Nope, no mistake. It was really running Leap. How could that even be possible? I checked the boot configuration with efibootmgr -v again, and this time the entry for Leap looked exactly like I expected it to, it did not have the strange target that all of the others had been changed to on the first boot after installation.
Obviously, the openSuSE Leap installation had done something differently than any of the other Linux installations, including even openSuSE Tumbleweed. I rebooted several more times, just to be sure that this was going to be stable. It was.
I scratched my head over it for a long time, but I couldn't figure out what the difference is. It must be doing something, or changing something, maybe some other hidden configuration file or reference file or some such, which tells the UEFI boot process that it is ok to leave the boot configuration this way. But I can't figure out what or where that is, and I can't find any reference to it anywhere on the internet.
So, if anyone knows exactly how this works, or what Leap is doing that makes this configuration work, please let us know about it in the comments. For the time being, I will just thank my lucky stars that this works, and undo the other changes that I had made to get Tumbleweed working.
That means I deleted the copy I had made of grubx64.efi, and renamed the original Windows boot manager back to bootmgfw.efi. I then removed all of the extraneous lines for the other Linux installations from the EFI boot configuration, leaving it with only the original Windows Boot Manager and the new openSuSE Leap GRUB boot, and the boot order set with openSuSE first. Then I changed the Leap GRUB configuration so that it boots Tumbleweed by default, and I added all of the other distributions to it with chainloader configuration.
So, to summarize. The Acer Aspire Z3-710 is a wonderful all-in-one desktop system.
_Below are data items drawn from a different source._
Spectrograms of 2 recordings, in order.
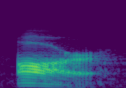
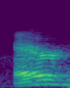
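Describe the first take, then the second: First: The letter is said like the word 'are'. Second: The letter is said like the word 'air'. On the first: The speaker calls it right. "Es como el verbo. Are you coming?" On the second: The speaker calls it wrong. "No es air, porque air es aire"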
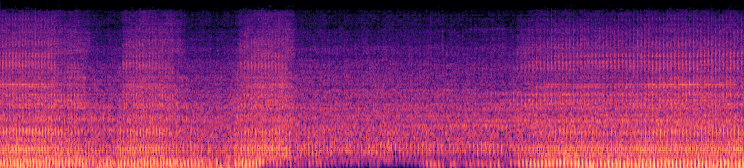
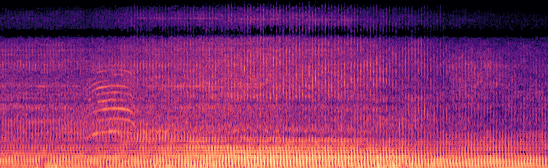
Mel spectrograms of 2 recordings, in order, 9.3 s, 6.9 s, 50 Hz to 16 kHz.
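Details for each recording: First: Early-1970s Pacesetter Trailbuck mini bike on a test ride after fitting a new torque converter not set up for jack-shaft use; engine revs up and holds high, then sags and surges without gaining speed. Torque converter slipping. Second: Early-1970s Pacesetter Trailbuck mini bike, small single-cylinder engine, riding after replacing a failed torque converter and re-setting it for jackshaft use. Steady rapid drone, pulling smoothly as revs climb and ease off, healthy even run.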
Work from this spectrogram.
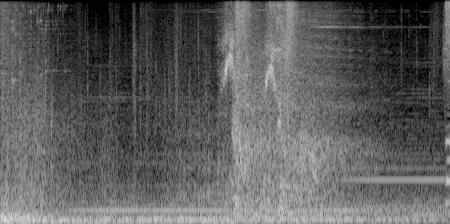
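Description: A Confringo fire blast spell from Hogwarts Legacy bursts midway with a rushing whoosh and flaring crackle over a steady low rumble of game ambience and music, loud and close.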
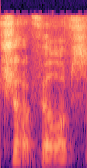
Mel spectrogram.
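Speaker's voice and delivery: ordinary talk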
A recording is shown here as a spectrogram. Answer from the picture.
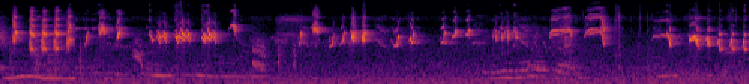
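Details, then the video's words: Long-tailed shrike singing hard in a lure recording meant to make other shrikes respond, taken at home in a crowded neighbourhood: dense, chattering phrases of scratchy chips and thin whistles, with soft background hum. "SUARA CENDET GACOR PIKAT AMPUH BIKIN BURUNG CENDET LAIN LANGSUNG ON DENGAN MUDAH NYAUT GACOR DOR"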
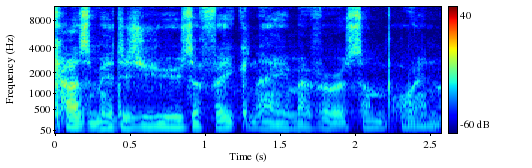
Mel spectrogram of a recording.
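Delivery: very quiet, half-whispered aside. Asking another player whether they ever used a fake name: half-whispering. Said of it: "I'm gonna whisper".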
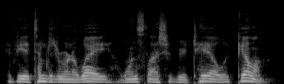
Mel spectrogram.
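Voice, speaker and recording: A man's voice: mid-range voice, level tone, fast talker, mellow, no room sound, studio quality, natural voice. Man reading as clever, bossy storybook rabbit. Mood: shrewd.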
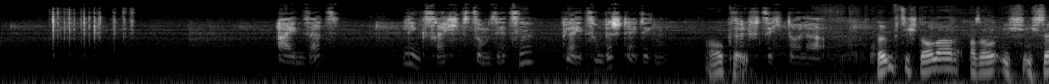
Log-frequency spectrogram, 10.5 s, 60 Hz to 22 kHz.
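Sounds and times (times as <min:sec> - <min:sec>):
quiet steady low casino background ambience in a video game: 0:00.0 - 0:10.4
card shuffling in video game casino ambience: 0:00.5 - 0:01.4
speech: 0:03.0 - 0:10.4.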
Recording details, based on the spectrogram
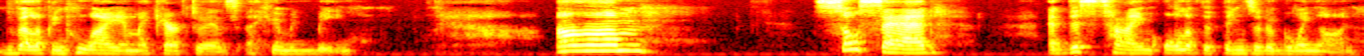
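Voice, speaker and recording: A woman's voice: on the low side, a bit bright. A middle-aged woman from Guyana hosting her own show, speaking earnestly to viewers with a lozenge in her mouth and a sore throat starting. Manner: earnest, urging, conversational. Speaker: show host. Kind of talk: direct-to-camera talk.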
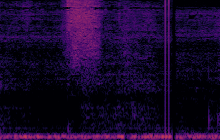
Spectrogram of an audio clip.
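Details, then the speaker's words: Gas hot water tank after anode rod replacement, inspection port refitted, set to hot: steady soft low roar with no popping or flutter; burner lit and heating water normally. "Okay, so I put the inspection port back on. I can hear the flames in there. So they're heating up the water."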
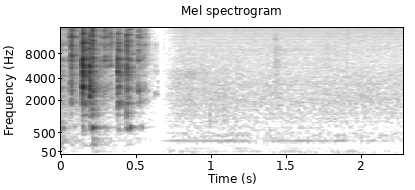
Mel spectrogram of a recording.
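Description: A fork clinking against a bowl as eggs are beaten, stopping about half a second in; then faint room tone with a low steady hum.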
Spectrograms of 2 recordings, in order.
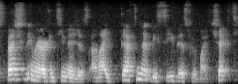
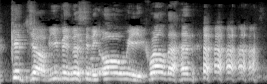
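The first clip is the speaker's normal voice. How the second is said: loud laughing praise, much higher; 7 semitones higher, 9 dB louder, slower than usual. Real, not acted. Speaker praising attentive audience, laughing loudly. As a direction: congratulate them through real laughter. Audience gives the expected answer.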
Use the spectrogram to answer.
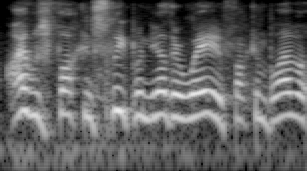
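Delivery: imitating a panicked buddy, high and loud; high-pitched, agitated retelling of his protest; freaked out. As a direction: act out a rattled friend just woken up. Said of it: "He's all freaked out".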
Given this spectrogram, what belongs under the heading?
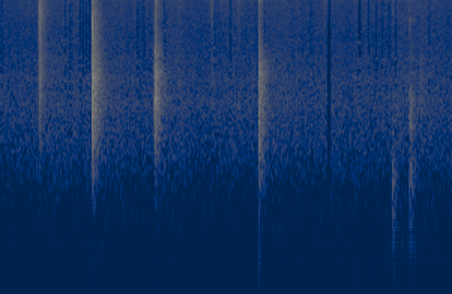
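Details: Self-performed morning cracking of the back, neck and fingers by a non-chiropractor: six sharp, brief popping cracks in a quiet room.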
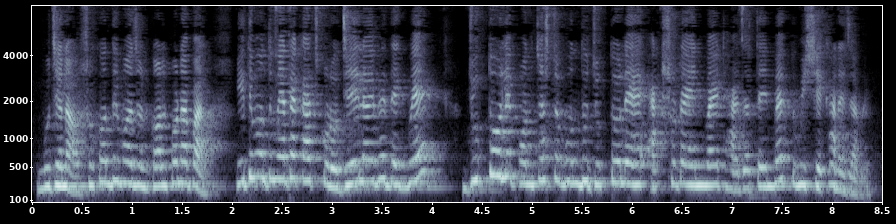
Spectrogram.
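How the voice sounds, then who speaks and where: A woman's voice: sits high, quick pace, reverberant. A woman hosting a live stream, reading out viewer names and thanking them one after another in speech.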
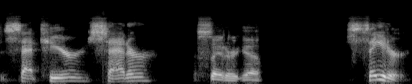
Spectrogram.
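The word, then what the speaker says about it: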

I love it. Except for the UEFI Firmware boot configuration. Even worse than HP/Compaq. That's really unfortunate. But since openSuSE Leap solved that problem for me, I once again love the Z3.
Every version of Linux I have tried on it works perfectly. Every device, every driver, every bit of hardware works on every Linux distribution I have tried.
I love the fact that there is no desk-side or desk-top box, and there is no docking station, but it has the power and speed and connections of a desktop system. It has a huge display, without having to use a two-screen laptop/external monitor setup. It has more USB and HDMI ports than any laptop, docking station or port replicator I have ever had, and they are much more conveniently placed and accessible than they are on a typical laptop or docking station.
Finally. Whew. This all works a treat. I just wish that I understood why.
Read more on Linux and open source:
- How to customise your Linux desktop: MATE
- How to customise your Linux desktop: Cinnamon
- How to customise your Linux desktop: Xfce
- Hands-On with openSuSE Leap RC1: A walk through of the installer
- Hands-On: KaOS Linux 2015.10
- Thus versus Calamares: Comparing Manjaro 15.09 installers
- Upgrading my Linux-Windows multi-boot system to Windows 10
- Hands-On: Linux UEFI multi-boot, my way
- Hands-On: Linux UEFI multi-boot, part two